There's one already listed on the website in the Applications tab.
The more I look at it the more I like it for teaching. I'm always weary about letting first and second year undergrads (mostly biologist in my experience ) play around with an instrument that can easily exceed a quater million dollars.
I think you might have something here...
Yup, the spectra don't look bad. This could be very awesome for you JohnCPrice as well as your company. Benchtop!
The answer to your question is that this instrument might be good for many things. A more powerful instrument will be necessary for full analysis of structures. I would make use of it by taking a basis spectra of a compound, SM, for example, and comparing it to the final product. I'd make myself a reference library of intermediates which I continually have to re-make, use the instrument plus the library to 1. localize what I am doing so I can eliminate the back and forth between the lab and NMR facility and 2. increase the rate at which I can work. If I am aware of the reproducibility of a reaction and am getting NMR spectra to verify an outcome I have previously repeated many times, there really isn't much of a point in spending the time it takes to go to the 400 mHZ to get a spectrum when a benchtop instrument is available. In conjunction with TLC this could be extremely useful. I know the number of scans is pretty large, but that means I can stay in the lab and get more things done in the meantime.

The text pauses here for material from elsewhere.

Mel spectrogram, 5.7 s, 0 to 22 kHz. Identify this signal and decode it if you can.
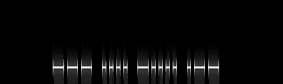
Morse code, heard as a keyed tone, about 17 wpm, 700 Hz. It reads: OH6W
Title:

With the resolution shown in the website spectra, I probably wouldn't use it for analysis of new (to me) reactions and structures until I can verify with a more powerful instrument.
It's super awesome.